Customs Accounts: Overview

The earliest accounts that record the cargoes of importers and exporters in England are local customs accounts, some of which were likely collected in the pre-Conquest period in kind, taking for example, a certain amount of fish from each cargo of fish imported through the port. Over time the owners of the custom–usually the lord of the port town, which could be the king, a secular lord, religious institution, or the town itself–began collecting more of the port tolls in cash, as outlined in the lists of port tolls that they kept. Very few local customs accounts survive; for examples, see the entries for Exeter and Sandwich in the Editions of Customs Accounts section.

The English overseas There are two main parts to the English overseas customs accounts. The enrolled customs accounts in The National Archives (TNA) in Kew, England in class E356 (with some in E372 and E364) are summary accounts assembled for each customs jurisdiction. They offer total sums collected from the different types of customs assessed in each port, along with notes about customs exemptions or reductions for that year,and the names of the customs collectors for each customs jurisdiction.  They are virtually complete from 1279 onwards.

These accounts have been edited and printed in 12 vols in The Enrolled Customs Accounts : (TNA: PRO E 356, E 372, E 364) 1279/80-1508/09 (1523/1524), ed. Stuart Jenks, List and Index Society, vols. 303, 306, 307, 313, 314, 319, 324, 334, 341, 344, 345, 348 (London, 2004-2017).

The areas covered by customs jurisdictions varied over time, but were usually centered on Boston, Bristol, Chichester, Exeter, Hull, Ipswich, London, Lynn, Melcombe/Weymouth, Newcastle, Sandwich, Southampton, and Yarmouth; see the Map of Customs Jurisdictions. For the different seaports within these jurisdictions over time, see E. M. Carus-Wilson and Olive Coleman, England’s Export Trade 1275-1547 (Oxford: Clarendon Press, 1963). The summary figures in this volume for wool and cloth exports were until recently used in all analyses of England’s export trade, but now need to be corrected by the figures in the List and Index Society volumes edited by Stuart Jenks.

The second type of overseas customs accounts are the particular customs accounts catalogued as Exchequer: King’s Remembrancer: Particulars of Customs Accounts, in TNA, class E122. They record details about the ships, merchants, customs, and cargoes imported and exported through English medieval ports. They only occasionally survive, and many are damaged or have large illegible or missing portions. Their format can also vary by port. Some list ships by the names of the shipmaster and rarely record the shipname or homeport, while others (notably Bristol) regularly note the ship’s destination or port of origin. For a list of the particular customs accounts in print and online see Editions of Customs Accounts.

The types of customs collected grew from the late thirteenth to mid-fourteenth century when the different customs records began to be consolidated into one particular account, a practice in place everywhere by the early fifteenth century. The one exception was the port of London which continued to keep separate particular accounts for each type of custom because of the size of its trade. The three London accounts are the: (1) wool customs and subsidy account; (2) petty customs accounts; and (3) tunnage and poundage account.

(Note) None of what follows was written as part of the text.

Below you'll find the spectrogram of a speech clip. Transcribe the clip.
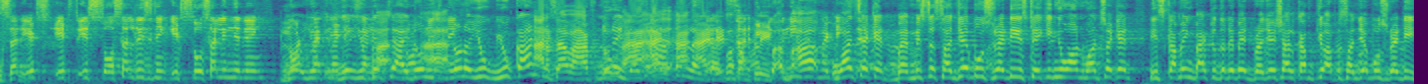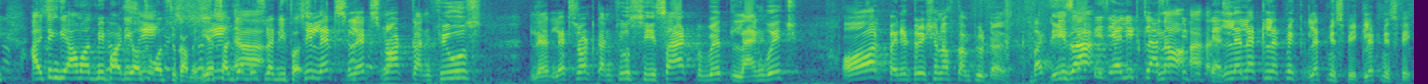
Sir, it's it's it's social reasoning, it's social engineering, No, not you, mathematics. you, you and can say I don't. reasoning. No, no, you you can't. Arnab, say- I have no, no, it doesn't I- I- happen I- like I that. didn't complete. but, uh, Mathematics one and- second, but Mr. Sanjay Bhoosreddy is taking you on. One second, he's coming back to the debate. Brajesh, I'll come to you after Sanjay Bhoosreddy. I think the Aam Aadmi Party also wants to come in. Yes, Sanjay uh, Bhoosreddy first. See, let's let's not confuse let, let's not confuse CSAT with language or penetration of computers. But CSAT is elite class no, aptitude uh, test. Let, let, let me let me speak. Let me speak.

For a fuller description of the different types of customs and their archival classes, see the TNA Research Guide on Medieval Customs Accounts.